So far, nobody has even been able to produce a totally convincing defintion of the word "religion".
But if anyone can produce a book actually explaining religion in a credible way, it must be Pascal Boyer. I read his book The Naturalness of Religious Ideas: A Cognitive Theory of Religion for my Master's exam, and it was really an eye opener in many ways. Perhaps it raised more questions than it answered, but I don't see that as a bad thing. Obviously, religious ideas are based on cognitive processes in our brains, so it follows that the constraints and properties of the human mind guides their development. Boyer explains how.
It can be ordered at Amazon at http://www.amazon.com/exec/obidos/ASIN/0520075595/qid=1028662163/sr=1-5/ref=sr_1_5/103-1336388-4773466 if anyone's interested. Boyer is a very knowledgable person, a clear thinker and an excellent writer. That is what good text books are made of.
I have still not obtained this new book, but after I read the presentation I have pasted in below, it made it to the top of my books-to-read list right now.
Book of the Month
Religion Explained (Paperback)
by Pascal Robert Boyer

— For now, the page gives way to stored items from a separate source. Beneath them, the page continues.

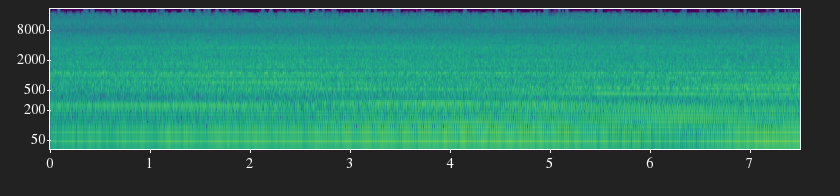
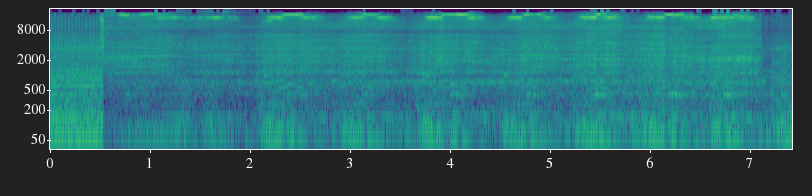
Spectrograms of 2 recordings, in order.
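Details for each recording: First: 2007 Volkswagen Jetta 2.5 with code P2279 and misfires in cylinders 1, 3 and 5, rough surging idle, after replacing the faulty part (Dorman 917-064): steady, even idle with a smooth hum, no surging or whistle; problem fixed. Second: 2007 VW Jetta 2.5 at idle, P2279 and random misfires cylinders 1, 3, 5: very rough surging idle with loud high-pitched whistle when a hose is uncovered; ripped diaphragm vacuum leak, smooth when blocked by thumb.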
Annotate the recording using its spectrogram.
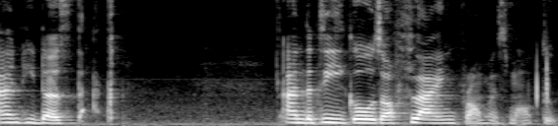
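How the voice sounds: At a fairly slow pace, a woman speaks with fairly even intonation, a fairly high pitch, a fairly bright tone and vocal fry.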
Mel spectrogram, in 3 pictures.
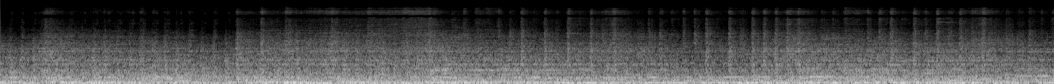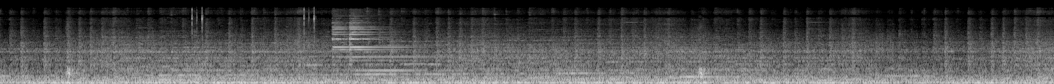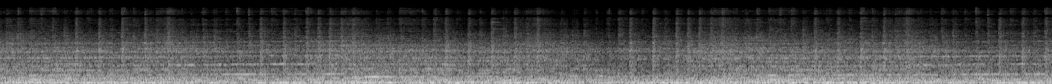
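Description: Loud, steady low-pitched din of a busy exhibition hall with music playing over it, and a brief chord-like pitched sound about fourteen seconds in.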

What's it all about? Though we might never answer the really big questions--with good reason--maybe we can understand why we ask them. Cognitive anthropologist Pascal Boyer tackles this topic in the unapologetically titled Religion Explained, and it is sure to polarize his readers. Some will think it's an impermissible invasion of mental territory beyond the reach of reason; others will see it as the first step toward a more complete understanding of human nature--and Boyer is acutely aware of the emotionally charged nature of his work. This knowledge informs his decision to proceed without caution, as he warns readers early on that most will risk being offended by some of his considerations. Readers who can lay aside their biases will find great rewards here; Boyer's wide scholarship and knack for elegant writing are reasons enough for reading his book.
That gods and spirits are construed very much like persons is probably one of the best-known traits of religion. Indeed, the Greeks had already noticed that people create gods in their own image.... All this is familiar, indeed so familiar that for a long time anthropologists forgot that this propensity requires an explanation. Why then are gods and spirits so much like humans?
Peppering his study with examples from all over the world, particularly the Fang people of Africa, Boyer offers plenty of evidence for his theory that religious institutions exist to maintain particular threads of social integrity. Though he uses the tools of evolutionary psychology, he is more careful than most EP proponents to avoid ad hoc and circular arguments. Best of all, at least to those unmortified at the idea of examining religion critically, his theories are potentially testable. Even if he turns out to be dead wrong, at least Religion Explained offers a new and powerful framework for thinking about our spiritual lives. --Rob Lightner